Issue No. 1
For Cervical Lesions, Tissue Exam Beats Conventional Blood Tests
Date: July 16, 2014
Science Translational Medicine, January 2014
An early clinical study showed that a vaccine used to treat women with high-grade precancerous cervical lesions causes an immune cell response within the precancerous cervical cells. The study found that measuring immune system responses in the cervical lesions identified immune responses that were not detectable in the blood. Tissue immune biomarkers could more accurately evaluate if the therapeutic vaccine is working. The study led by Kimmel Cancer Center cervical cancer expert, Cornelia Trimble, M.D., involved 12 patients who received vaccine therapy for a common type of cervical precancers. Examination of cervical tissue showed more accurate pre- and post-vaccination response than blood samples.
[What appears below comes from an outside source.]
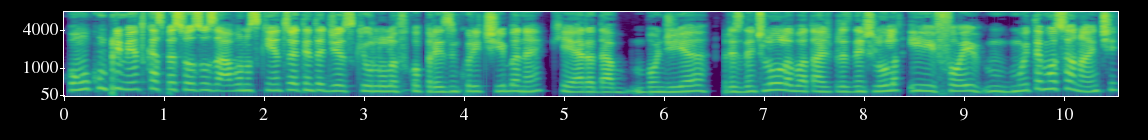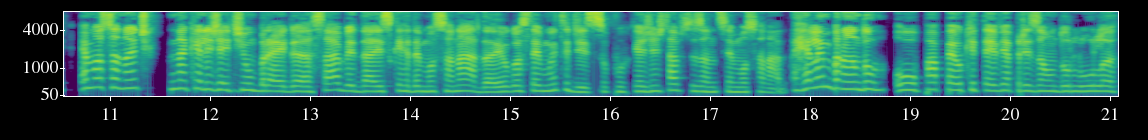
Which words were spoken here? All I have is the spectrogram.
com o cumprimento que as pessoas usavam nos 580 dias que o Lula ficou preso em Curitiba, né? Que era da Bom Dia, presidente Lula, boa tarde, presidente Lula. E foi muito emocionante. Emocionante naquele jeitinho brega, sabe, da esquerda emocionada. Eu gostei muito disso, porque a gente tá precisando ser emocionado. Relembrando o papel que teve a prisão do Lula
Funding for the research and clinical trials was provided by the National Institutes of Health’s National Cancer Institute grants CA 123876, CA 14269101, CA098252, and CA0006973, and the Dana Foundation.
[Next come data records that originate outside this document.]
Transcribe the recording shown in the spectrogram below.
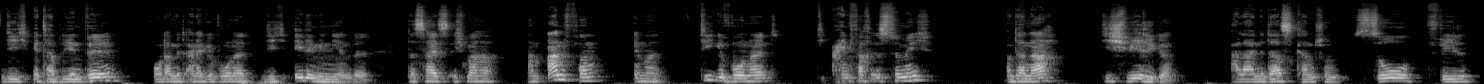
die ich etablieren will, oder mit einer Gewohnheit, die ich eliminieren will. Das heißt, ich mache am Anfang immer die Gewohnheit, die einfach ist für mich, und danach die schwierige. Alleine das kann schon so viel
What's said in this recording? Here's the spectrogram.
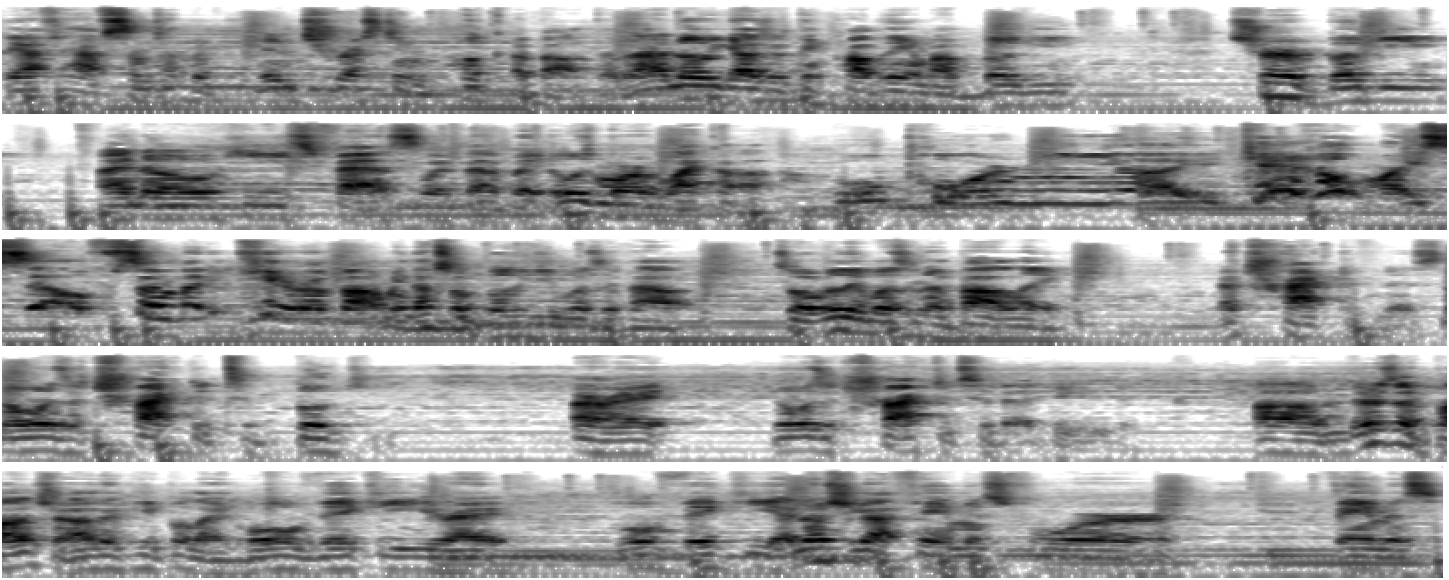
They have to have some type of interesting hook about them. And I know you guys are think, probably thinking about Boogie. Sure, Boogie, I know he's fast like that, but it was more of like a, oh, poor me, I can't help myself. Somebody care about me. That's what Boogie was about. So it really wasn't about like attractiveness. No one's attracted to Boogie. All right, no one's attracted to that dude. Um, there's a bunch of other people like Lil Vicky, right? Lil Vicky. I know she got famous for famous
Articles in this Issue
- Headline Makers - Overview
- A Safer Way to Treat Pediatric Brain Cancers
- For Cervical Lesions, Tissue Exam Beats Conventional Blood Tests
- Blood Cells Transformed to Repair Damaged Retina
- Personalized Chemotherapy
- 3D Scans Show whether Treatment is Working
- Alcohol Metabolite Could Increase Cancer Risk in Some People
- Acupuncture, Real or Simulated, Eases Hot Flashes
- New Leukemia Findings
- HPV Oral Cancers and Risk of Infection for Couples
- Molecular Marker of Cancer Drug Response
- Chronic Inflammation Connected to Prostate Cancer
- Fat Versus Brain Cancer
- DNA Damaging Toxins In Food
- Cancer Patients Who Quit Smoking Live Longer
- New Immune Therapy Shows Promise Against Melanoma
- Breathe Easier and Fight Cancer
- Cost-Cutting and Excellent Care Not Mutuallly Exclusive
- The Key to Safe Bone Marrow Transplants Revealed
- Gene-Based Blood Tests Detect Advanced and Early Cancers